Buddying/mentoring schemes have been embraced by universities as a positive aspect of supporting students and enhancing academic success (Sandner, 2015). Vocational degree programmes also use mentoring schemes to support and alleviate anxiety for (nursing) student mentees (Campbell, 2015). Mentors also benefit, learning skills and knowledge for professional practice (Crawford, Simpson and Mathews, 2013). Despite this burgeoning evidence base, there is a paucity of evidence about buddying/mentoring schemes within social work education. Social work research about mentoring focuses on specific groups of mentees; LGBT academic staff in America (McAllister et al., 2009), black students on an access to social work course (Cropper, 2000) and social work doctoral candidates (Katz et al., 2019). Only Topping, McCowan and McCrae (1998) discuss a widely available mentoring scheme for social work students, yet this was confined to induction week.

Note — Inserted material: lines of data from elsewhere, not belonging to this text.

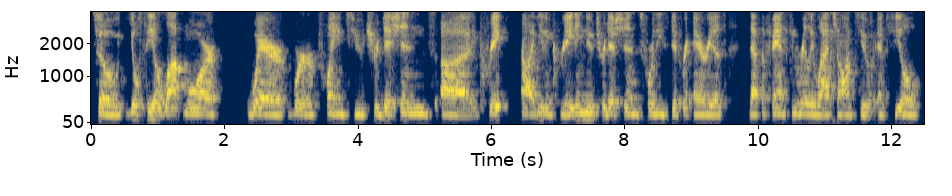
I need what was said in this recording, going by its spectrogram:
so you'll see a lot more where we're playing to traditions, uh, create uh, even creating new traditions for these different areas that the fans can really latch onto and feel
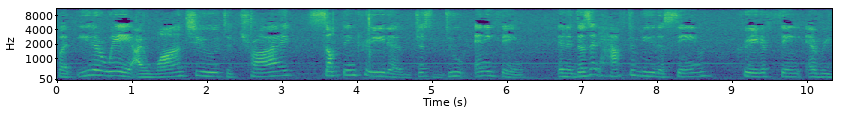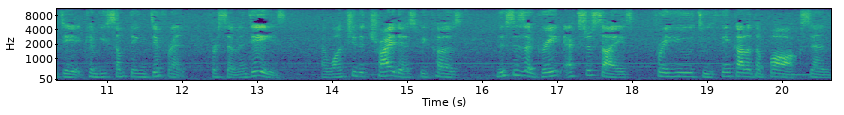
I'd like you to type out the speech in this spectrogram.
But either way, I want you to try something creative. Just do anything. And it doesn't have to be the same creative thing every day. It can be something different for seven days. I want you to try this because this is a great exercise for you to think out of the box and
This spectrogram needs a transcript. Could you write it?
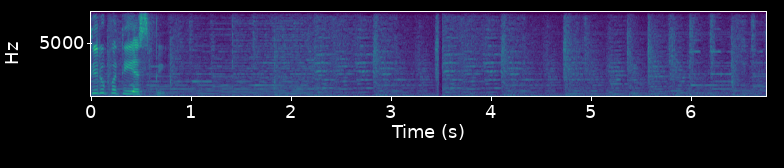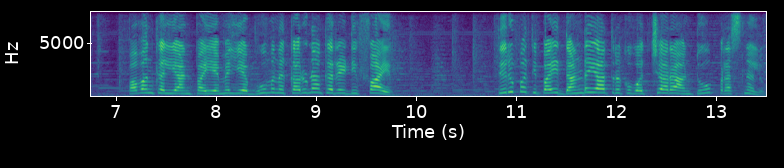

This workshop, facilitated by students and academic staff, reports upon the experiences of a co-constructed social work undergraduate buddying scheme, theoretically predicated upon “communities of practice” (Lave and Wenger, 1991) and “student as producer” (Neary and Winn, 2009). Content includes: the evolution of the buddying scheme, its underpinning principles, student mentor/mentee experiences, tasks undertaken and future plans to extend this community outwith the academy.
|Publication status||Published - 26 Sep 2019|
|Event||Social work communities: the people and the profession - Northumbria University, Newcastle, United Kingdom|
Duration: 26 Sep 2019 → 26 Sep 2019
|Conference||Social work communities: the people and the profession|
|Period||26/09/19 → 26/09/19|
Simpson, D. (2019). A university student social worker buddying scheme: the individual, the community and the developing profession(al). Social work communities: the people and the profession, Newcastle, United Kingdom.